A new study finds that patients with metabolic syndrome may be at greater risk of lower urinary tract symptoms, while another study finds that weight loss surgery could reduce the occurrence of such problems.
Metabolic syndrome affects around 34% of adults in the US, putting them at higher risk of stroke, heart attack, cardiovascular disease and type 2 diabetes, among other conditions.
But these latest studies – published in the journal BJU International – have also associated metabolic syndrome with lower urinary tract symptoms, such as urinary frequency and urgency, bladder leakage, increased urge to urinate at night and incomplete emptying of the bladder.
In the first study, Dr. François Desgrandchamps and his colleagues, of Saint-Louis Hospital in France, analyzed data of 4,666 men aged 55-100 years who visited their doctor during a 12-day period in 2009.
Of these men, 51.5% had metabolic syndrome and 47% were treated for lower urinary tract symptoms.
The team found that lower urinary tract symptoms were more common among men with metabolic syndrome, and the more metabolic risk factors patients had, the more likely they were to be treated for such symptoms. Furthermore, urinary tract symptoms appeared to be more severe among patients with metabolic syndrome.
The researchers say their findings suggest a “significant link” between metabolic syndrome and lower urinary tract symptoms, adding:
“The prevention of such modifiable factors by the promotion of dietary changes and regular physical activity practice may be of great interest for public health.”
The researchers of the second study – including co-author Dr. Richard Stubbs of Wakefield Hospital in New Zealand – investigated how weight loss surgery, or bariatric surgery, affected the incidence of lower urinary tract symptoms among obese patients.
They analyzed 72 patients who underwent weight loss surgery. Patients’ health was assessed before surgery and at 6-8 weeks and 1 year after surgery.
As well as improvements in overall symptoms – including insulin sensitivity – 6 weeks after surgery, the team noted significant improvements in lower urinary tract symptoms among patients. “Interestingly,” says Dr. Stubbs, “in our study, improvements in lower urinary tract symptoms were generally seen soon after surgery, and they did not seem to be related to the time course or degree of weight loss.”

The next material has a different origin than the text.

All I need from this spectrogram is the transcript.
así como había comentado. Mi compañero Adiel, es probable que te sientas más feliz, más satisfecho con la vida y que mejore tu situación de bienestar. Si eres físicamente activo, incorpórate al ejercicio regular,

The researchers note that improvements in overall symptoms were present at 1 year after weight loss surgery.
Senior study author Andrew Kennedy-Smith, of Wellington Hospital in New Zealand, says it is surprising that lower urinary tract symptoms and symptoms of other conditions improved with bariatric surgery before major weight loss had occurred, noting that improvements in insulin sensitivity could be key. He adds:

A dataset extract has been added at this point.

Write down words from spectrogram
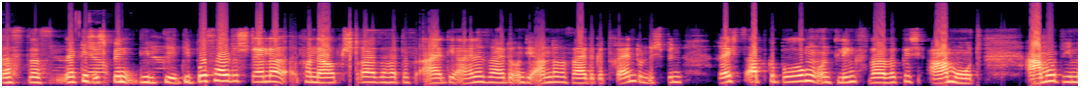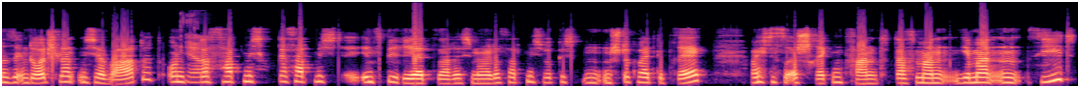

“The relationship we have found between these symptoms and insulin resistance is of considerable potential importance. This finding calls into question our fundamental understanding of why these problems arise, and therefore how they might best be treated.”
Although there is a widespread notion that obesity can cause insulin resistance, the team hypothesizes that insulin resistance could be a driver of obesity. As such, they say focus on developing treatments for insulin resistance could open the door to treatments for a number of conditions, including lower urinary tract symptoms.
Medical News Today recently reported on a study published in the journal